This is the section where you can expand, in detail, on the state of your target market, the strengths and weaknesses of your competitors, and your potential impact on that market.
Here you describe what tools and channels you will use to communicate your value proposition to prospective buyers. Additionally, you should detail pricing plans for any products, as well as explore potential sales models you plan to employ.
The operational plan is an overview of how you will produce the product or service and fulfill orders for customers. This includes what operational tasks will be assigned to which units, and it can also feature the organization of the management team and their assigned responsibilities.
How much will all the aforementioned activities cost? How much revenue do you expect to earn from your sales? Will you be able to sustain a healthy cash flow? Your readers need to know that you have realistic expectations for managing expenses and earning revenue once your business gets off the ground.
A business plan is little more than a time-consuming and intriguing thought experiment unless it is actionable. In other words, you must be able to make realistic claims in order for it to have value. The business plan lays the groundwork for success, but the next steps in the process will be crucial as well.
Make your business plan a part of your normal networking routine. Look for potential partners, investors, or employees, and share your conclusions with them when you can.
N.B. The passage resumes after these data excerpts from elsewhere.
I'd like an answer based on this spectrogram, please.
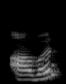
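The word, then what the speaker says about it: hour: बताया था मैंने कि जो आवर में एच जो होता है वह साइलेंट होता है। ऑनेस्ट में भी हमारा एच हमारा साइलेंट होता है। ऑनर में भी हमारा एच साइलेंट होता है। हम इसको आवर ऑनेस्ट और ऑनर पढ़ते हैं।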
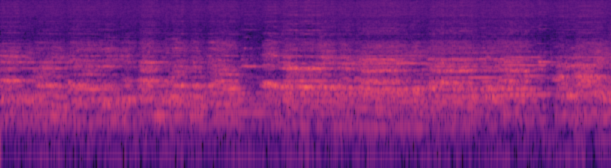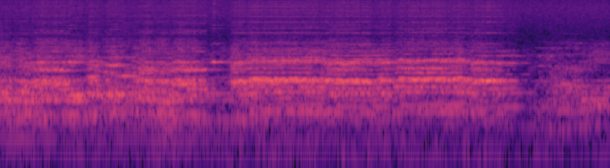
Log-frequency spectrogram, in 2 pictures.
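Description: A choir singing long held notes in parts, the chord changing every second or two; the singing falls away briefly near the end.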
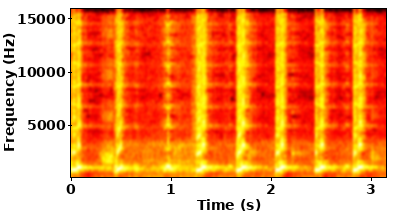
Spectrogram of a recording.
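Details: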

You never know when you might meet someone who will have something valuable to contribute once they see you’ve done your due diligence.
Keep in mind that a business plan is a living document that is never truly complete. Continue to perform research and look for ways to update your information and projections to make the conclusions more accurate and complete. Your business plan will act as a guide as you face difficult decisions throughout the establishment and operation of your company, so keep working to make it as valuable as it can possibly be for you.